Despite this news, a number of disclosure options remain available for bringing your US and foreign cryptocurrency into compliance. The IRS’s longstanding voluntary disclosure policy remains in full force and effect. This policy acts to reduce or eliminate the risk of criminal prosecution related to nondisclosure of domestic or foreign taxable assets, and can provide avenues to reduce civil penalties as well. Further, the IRS’s Streamlined Filing Compliance Procedures and Delinquent International Information Return Procedures are still active and may provide reduced (or no) penalties for US international tax non-compliance in appropriate cases.

Practice Point: Beyond the short answer of “yes, cryptocurrency is taxable,” a number of open questions regarding the taxation and reporting of cryptocurrency in the US remain. For example, determining what offshore crypto holdings are subject to FBAR and Form 8938 reporting remains complicated and unclear.

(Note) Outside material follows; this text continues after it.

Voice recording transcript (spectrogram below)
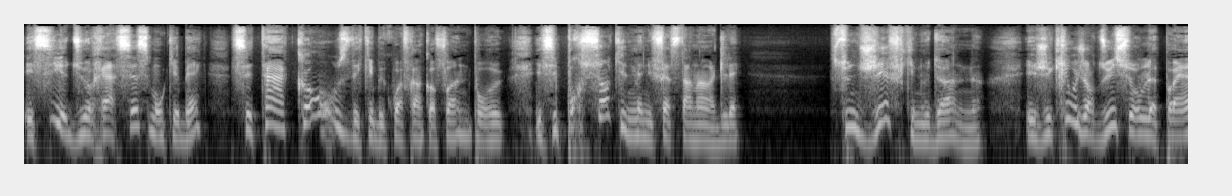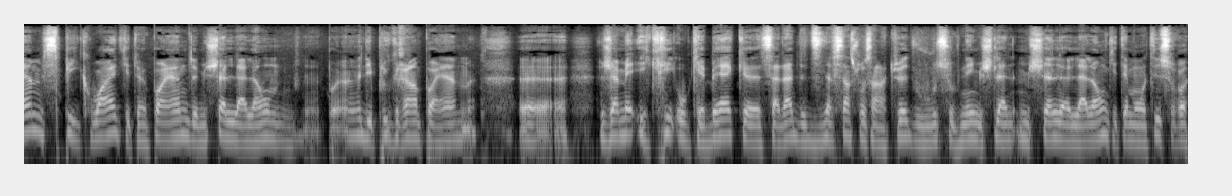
Et s'il y a du racisme au Québec, c'est à cause des Québécois francophones pour eux. Et c'est pour ça qu'ils manifestent en anglais. C'est une gifle qu'il nous donne. Et j'écris aujourd'hui sur le poème Speak White, qui est un poème de Michel Lalonde, un des plus grands poèmes euh, jamais écrit au Québec. Euh, ça date de 1968. Vous vous souvenez, Michel Lalonde qui était monté sur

Also, although tax reform has eliminated the use of Section 1031 exchanges to avoid currently being taxed for personal property like cryptocurrencies, the IRS’s position on exchanges that occurred prior to 2018 is still unknown. There are also open valuation questions, particularly for crypto accounts subject to access limitations like lock-up periods. The tax treatment of so-called hard and soft “forks” is also unclear. Finally, crypto exchanges are navigating a number of open reporting and compliance issues. If you have significant holdings in cryptocurrency, consult with a federal tax advisor who understands the tax aspects of this unique asset to ensure your tax reporting is correct and complete.

Christopher Saddock, a secondee in the Firm’s Dallas office, also contributed to this article.

The Treasury and IRS recently issued proposed regulations under §951A.1 The regulations provide rules for determining the amount of the inclusion in a U.S. shareholder’s gross income of global intangible low-taxed income (GILTI).

The GILTI inclusion amount is the aggregate of a U.S. shareholder’s pro rata shares of tested income less tested losses from each directly and indirectly owned controlled foreign corporation (CFC), less 10% of its aggregate pro rata shares of qualified business asset investments (reduced by certain interest expense). 2 This article discusses the rules in the proposed regulations for determining a CFC’s tested income.

Read the full article.

Originally published in Bloomberg Tax: Tax Management International Journal, November 2018.